    Aromatherapy Benefits

    If you are just starting out with aromatherapy, sometimes the decision about which oils to purchase can be overwhelming so I’ve listed some of the basics both by mood a person is trying to achieve or just a good starter kit to make a lot of different types of blends with fairly inexpensive oils.

    Uplifting: bergamot, tangerine, grapefruit, vanilla

    Activating: lemon, lime, rosemary

    Strengthening: cedarwood, rose

    Warming: clove, cinnamon, nutmeg

    Sensual: ylang ylang, geranium, vanilla, patchouli

    Replenishing: eucalyptus, peppermint, carrot seed

    Meditative: sandalwood, frankincense, clove

    Balancing: clary sage, ginger, rose, geranium

    Relaxing: lavender, geranium, wild chamomile

    Recommended Starter Kit:

    Included in this starter kit are a list of inexpensive (with the exception of chamomile and vanilla) essential oils that will allow you to incorporate all the different types of benefits and properties of essential oils.  The vanilla and the rose oils often come blended in a jojoba carrier so they can be applied directly to the skin but are quite expensive.  I have always liked the Aura Cacia brand and it is easy to find in most natural health or grocery stores or on Amazon.  I also really like Mountain Rose Herbs and is one of the only places I have been able to find undiluted rose and vanilla essential oils.

    • Peppermint
    • Eucalyptus
    • Lavender
    • Grapefruit
    • Tea tree
    • Lemon
    • Ylang ylang
    • Geranium
    • Tangerine
    • Vanilla
    • Rosemary
    • Cedarwood
    • Rose absolute
    • Chamomile

    References

    I really like the AuraCacia app that is available for iPad.  It gives lots of ideas for recipes, talks about the properties of many oils, and says what it mixes well with.

    The Mountain Rose Herbs website is great for listing the origin of essential oils, properties, uses, contradictions and indications on what blends well together.
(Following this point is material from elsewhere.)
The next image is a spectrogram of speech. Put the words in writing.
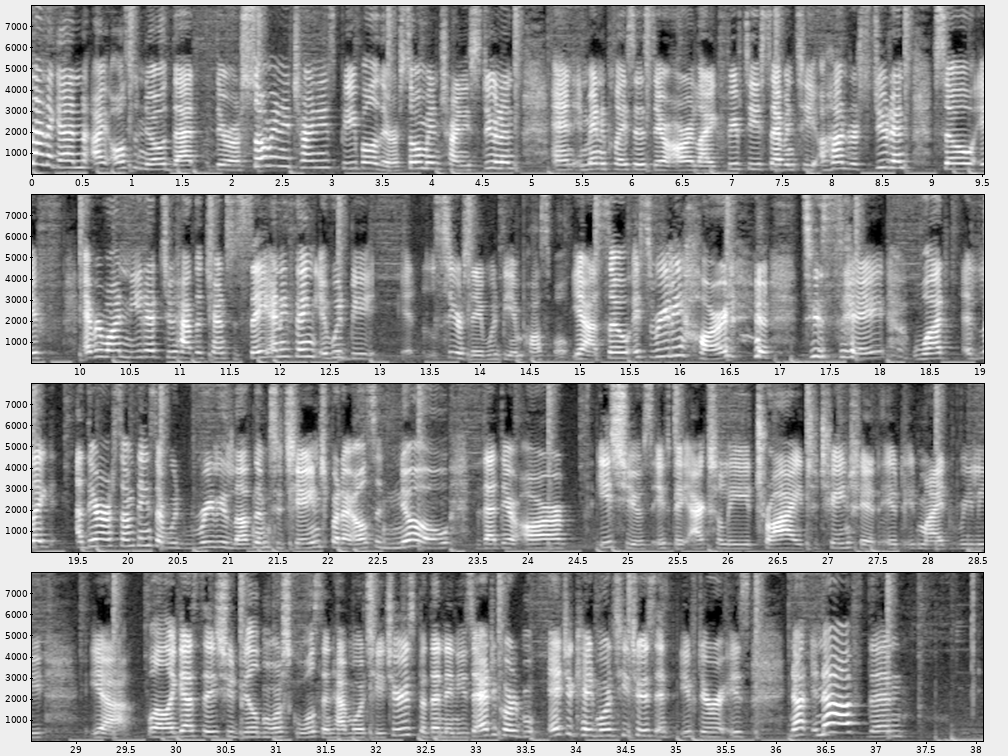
then again. I also know that there are so many Chinese people there are so many Chinese students and in many places there are like 50 70 100 students. So if everyone needed to have the chance to say anything it would be it, seriously it would be impossible. Yeah so it's really hard to say what like there are some things I would really love them to change but I also know that there are issues if they actually try to change it. It, it might really yeah well I guess they should build more schools and have more teachers but then they need to educate educate more teachers and if there is not enough then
  • Tropical Vanilla Hydrating Sugar Scrub

    I love doing scrubs on days I have a little bit of extra time when getting ready or before an event.  Scrubs smooth and deeply moisturize the skin and impart a healthy glow.  It baffles me why anyone would go out and pay $65 for scrubs sold in beauty stores when we can make better ones with organic ingredients and no preservatives for under $1 in our own kitchens.  Scrubs can be applied to wet or dry skin (for deeper exfoliation).  You could also apply the scrub before sinking in to the bath and then let the components dissipate in to the bath water.  Ingredients are as follows:
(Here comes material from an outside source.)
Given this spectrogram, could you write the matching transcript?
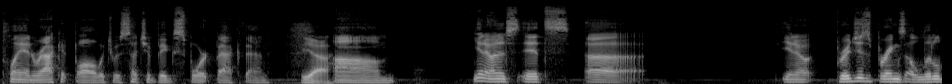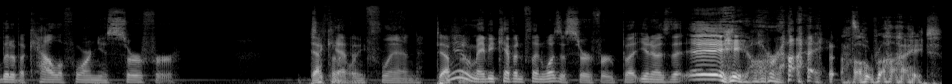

    • 1/2 cup sugar
    • ¼ cup coconut oil (almond oil could work too)
    • ½ teaspoon vanilla extract
    • 1 teaspoon honey
    • 3 drops bergamot essential oil (or sweet orange or tangerine)
    • 3 drops vanilla essential oil (usually in a jojoba oil carrier)

    Sugar is a great gentle exfoliator.  Just be sure to use somewhat finely ground stuff.  If you have really sensitive skin, brown sugar works well too.  Really any oil (jojoba, almond, olive, grapeseed) would work in this recipe but the coconut oil gives a really nice scent and has the added benefits of being naturally anti-fungal and anti-bacterial.  Coconut oil is one of the products I always recommend having on hand for kitchen beautician recipes anyway.  The bergamot and vanilla mixed together give this scrub sort of a creamsicle smell and make you instantly feel like you have been transported to someplace tropical.  If you don’t have essential oils, don’t worry about it.  You could also try putting in a teaspoon of orange juice.
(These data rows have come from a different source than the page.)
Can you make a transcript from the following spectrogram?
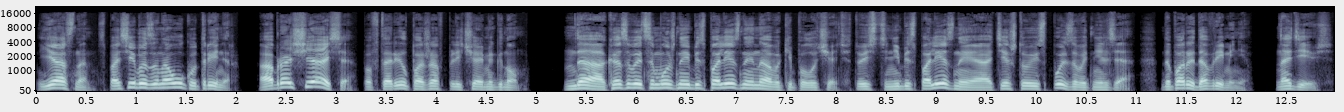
«Ясно. Спасибо за науку, тренер». «Обращайся», — повторил, пожав плечами гном. «Да, оказывается, можно и бесполезные навыки получать. То есть не бесполезные, а те, что использовать нельзя. До поры до времени. Надеюсь».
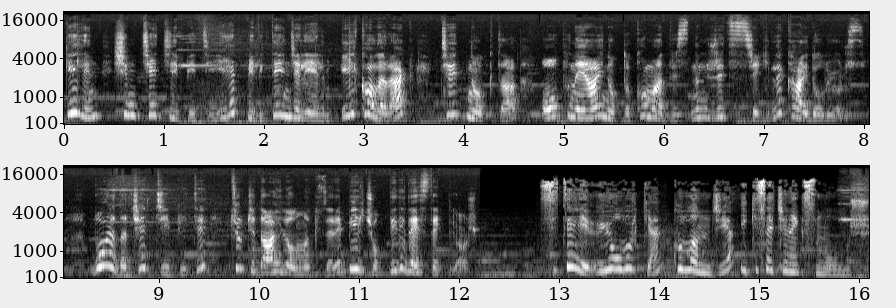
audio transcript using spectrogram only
Gelin şimdi ChatGPT'yi hep birlikte inceleyelim. İlk olarak chat.openai.com adresinden ücretsiz şekilde kaydoluyoruz. Bu arada ChatGPT Türkçe dahil olmak üzere birçok dili destekliyor. Siteye üye olurken kullanıcıya iki seçenek sunulmuş.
    If you do this scrub in the shower, take care because the oil can make the shower floor a little bit slippery.  This recipe should make enough scrub for about three uses.